The 1800s Thoroughbred Lexington had a profound influence in the breeding shed of the Thoroughbred industry. One of his sons, Harry Bassett, shared a contemporary stage with historic figures such as Queen Victoria, Ulysses S. Grant, P.T. Barnum, Susan B. Anthtony, Jesse James, and even a famous cow owned by Mrs. O’Leary.
Harry Bassett’s sire left a huge legacy. Lexington fathered a colt named Preakness, winner of the first Dinner Party Stakes, which was later renamed for its initial victor. He continued to breed three Preakness Stakes winners of the 1800s, Tom Ochiltree (1875), a bay gelding named Shirley (1876), and Duke of Magenta (1878), as well as grand- or great-grandsiring 15 Kentucky Derby winners, including Aristides, the Derby’s historic first winner.
Within this broad scenario Harry Bassett was foaled in 1868, a son of Lexington out of Canary Bird, by Albion. He grew to a large speciman of 16.5 hands and 1,300 pounds.
Harry Bassett Is Choice of the Historic Review Committee
The National Museum Racing Hall of Fame Historic Review Committee was brought into action, as well as the Steeplechase Committee, to review accomplishments of Thoroughbreds and members of the Thoroughbred industry of pre-modern years and to recommend those established records for award purposes.
Harry Bassett’s record as a registered Thoroughbred merited such review, as suggested by the committee.
Unbeaten in nine starts at age three, Harry Bassett won 20 of his first 24 races and 23 of 36 career contests. His total record included five seconds and three thirds as well.
In track earnings, Harry Bassett bankrolled $55,920 for his owner, Colonel David McDaniel. Harry Bassett originally sold for $315 at the Woodburn Stud sale as a yearling. It would take about $5,100 in today’s market to equal that value.
The Belmont Stakes, the Travers Stakes, the Jersey Derby, and the Saratoga Cup were among the races Harry Bassett won in his prime.
Colonel McDaniel was also Harry Bassett’s trainer. The colt was bred in Kentucky by A. J. Alexander.
Hall of Fame Induction at Saratoga
Retired jockey Gary Stevens served as a past honoree speaker at the National Museum and Racing Hall of Fame 2010 induction ceremonies held at Saratoga Springs, New York on August 13.
The other two Historic Review Committee inductees were jockey Don Pierce and a trainer Pierce often worked for, M.E. “Buster” Millerick.

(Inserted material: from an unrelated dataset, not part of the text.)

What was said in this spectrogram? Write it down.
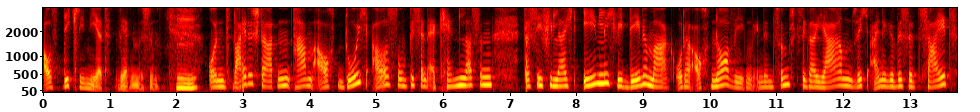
ausdekliniert werden müssen. Mhm. Und beide Staaten haben auch durchaus so ein bisschen erkennen lassen, dass sie vielleicht ähnlich wie Dänemark oder auch Norwegen in den 50er Jahren sich eine gewisse Zeit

The four contemporary inductees elected by the 182 NMR’s Hall of Fame members were jockey Randy Romero and Thoroughbreds Azeri, Best Pal, and Point Given, who was ridden regularly by Stevens.